Sir Thomas Beecham auditioned him and at once offered him the title role in Mussorgsky's Boris Godunov, but Allin felt a less challenging debut was needed. So, his first appearance for Beecham was as the Old Hebrew in Samson et Dalila on 15 October 1916. With the Beecham Opera Company he appeared, too, in Verdi's Aida. He first sang at a Royal Philharmonic concert, again under Beecham's baton, in 1918. He later appeared as Boris, as Gurnemanz in Wagner's Parsifal, Hagen in Wagner's Götterdämmerung and Baron Ochs in Richard Strauss' Der Rosenkavalier at the Royal Opera House, Covent Garden. In 1921, he became founder-member of the British National Opera Company.
Allin created the role of Sir John Falstaff in Holst's 1925 opera At the Boar's Head. In 1934, he appeared in the initial Glyndebourne Festival production under Fritz Busch and Carl Ebert of Mozart's Le Nozze di Figaro. Henry Wood later wrote (in 1938) that had Allin not possessed such a retiring disposition, he might have become one of the world's most celebrated operatic basses, and that even so, his stage roles numbered almost 50. During the Second World War (1939-1945), he was a member of the Carl Rosa Opera Company. This company gave London seasons, during which Allin appeared alongside fellow singers Joan Hammond, Gwen Catley, Heddle Nash, Dennis Noble, Parry Jones and Tudor Davies.
Allin's career was not restricted to opera, however, and he was perhaps best known to contemporary music-goers as a concert recitalist and an oratorio singer. He appeared before the Royal Philharmonic Society in a Royal Choral Society Beethoven Missa Solemnis in 1927 under Sir Hugh Allen. In 1932, after giving his 270th performance of Handel's Messiah, at a Halle concert, he decided not to sing the part again.
He always gave the greatest satisfaction when he sang in music festivals, and Wood felt that he could trust him with anything. He was one of the soloists in the original line-up for Vaughan Williams's Serenade to Music on 5 October 1938. Allin's line goes down to low D; the words set for his solo are 'The motions of his spirit are dull as night, And his affections dark as Erebus.' He was also in the performance of it for the Royal Philharmonic Society, on behalf of the Musicians' Benevolent Fund, in February 1940.
In 1934 he took part in a seven-month operatic tour in Australia, appearing mainly in Melbourne and Sydney.

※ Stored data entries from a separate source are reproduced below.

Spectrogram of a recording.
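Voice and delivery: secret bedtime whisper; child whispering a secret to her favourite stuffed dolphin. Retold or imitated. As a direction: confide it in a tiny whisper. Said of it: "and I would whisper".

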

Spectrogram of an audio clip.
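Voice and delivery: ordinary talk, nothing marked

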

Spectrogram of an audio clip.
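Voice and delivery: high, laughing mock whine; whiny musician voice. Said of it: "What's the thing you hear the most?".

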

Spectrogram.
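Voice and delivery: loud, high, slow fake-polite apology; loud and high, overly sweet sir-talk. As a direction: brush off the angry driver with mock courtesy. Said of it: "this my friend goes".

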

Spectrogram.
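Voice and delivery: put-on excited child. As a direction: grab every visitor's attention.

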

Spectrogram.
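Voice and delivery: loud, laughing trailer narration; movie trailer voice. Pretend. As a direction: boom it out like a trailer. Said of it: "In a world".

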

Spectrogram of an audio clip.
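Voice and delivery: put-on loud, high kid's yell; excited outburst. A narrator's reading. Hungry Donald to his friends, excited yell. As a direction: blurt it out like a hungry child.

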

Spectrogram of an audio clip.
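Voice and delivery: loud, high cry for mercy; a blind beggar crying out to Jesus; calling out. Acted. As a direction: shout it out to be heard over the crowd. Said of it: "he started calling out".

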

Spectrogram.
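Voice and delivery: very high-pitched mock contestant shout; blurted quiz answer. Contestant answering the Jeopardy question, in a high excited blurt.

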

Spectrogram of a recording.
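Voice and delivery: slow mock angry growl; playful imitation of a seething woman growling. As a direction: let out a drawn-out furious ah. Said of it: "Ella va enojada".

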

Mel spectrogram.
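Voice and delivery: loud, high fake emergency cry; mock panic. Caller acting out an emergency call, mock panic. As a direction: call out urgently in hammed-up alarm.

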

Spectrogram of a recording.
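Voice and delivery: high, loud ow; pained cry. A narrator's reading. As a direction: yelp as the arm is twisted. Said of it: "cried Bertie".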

On his return he was offered a professorship of singing at the Royal Academy of Music, and took it up in autumn 1935. Later he also accepted a similar appointment at the Royal Manchester College, which he held jointly with the other, only resigning the Manchester post in 1942 owing to pressure of work in London.
Among Allin's pupils were Jean Allister, Pamela Bowden, Richard Lewis, Norman Lumsden and Ian Wallace (who followed his teacher into the role of Bartolo at Glyndebourne).

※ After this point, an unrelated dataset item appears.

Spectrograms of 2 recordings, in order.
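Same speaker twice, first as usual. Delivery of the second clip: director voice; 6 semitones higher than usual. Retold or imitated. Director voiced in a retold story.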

Allin's voice possessed a depth, authority and resonance rare in modern-day British basses, the preferred style of voice now being lighter and less magisterial. His singing technique was exemplary and his vocal production was smooth and extremely attractive in tone, as his recordings verify.
Chronology of some appearances

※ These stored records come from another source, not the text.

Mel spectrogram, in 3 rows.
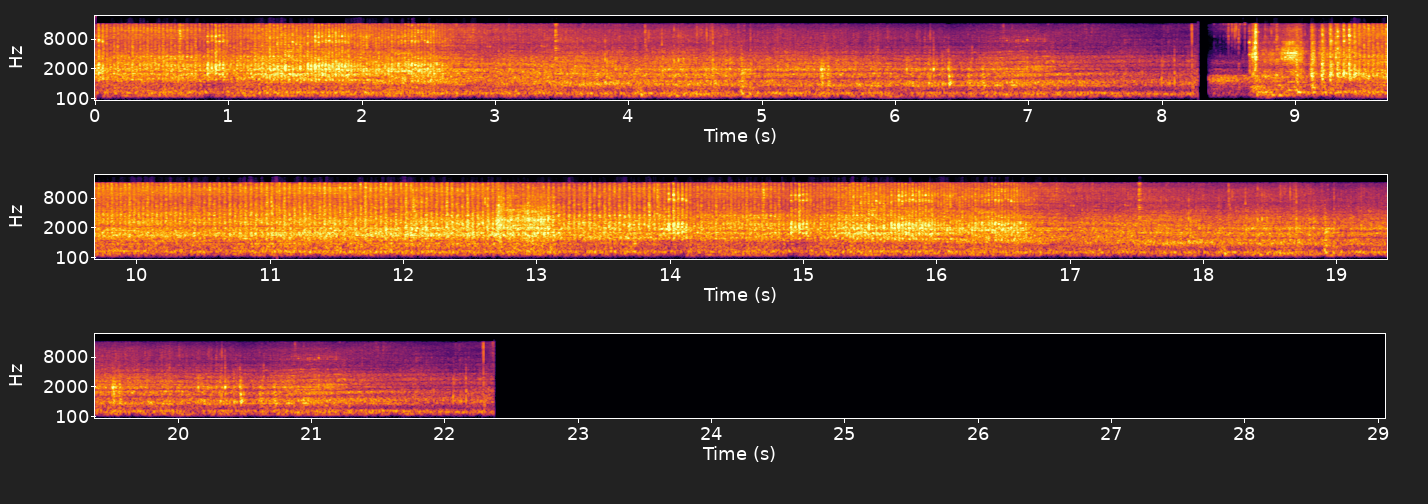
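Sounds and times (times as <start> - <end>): tractor engine running: 0.0 - 22.4.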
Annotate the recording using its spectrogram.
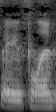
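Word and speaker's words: Aislinn: tale um aizlynn is for the longest time i called her ashlynn and then i realized that's not how her name is spelled um it's azlyn it's a i s l l-i-n-n there we go um so it's azlyn um she is a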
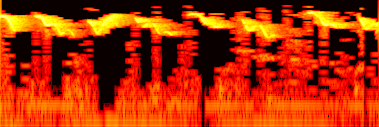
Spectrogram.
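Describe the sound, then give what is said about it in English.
A person whistles a rapid series of bird-call imitations, short falling and warbling notes repeated about eight times, fairly loud over a low background rumble. “Then what are some other bird calls?”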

1916 Beecham Opera Company
1922-1929 British National Opera Company
1939-1945 Carl Rosa Opera Company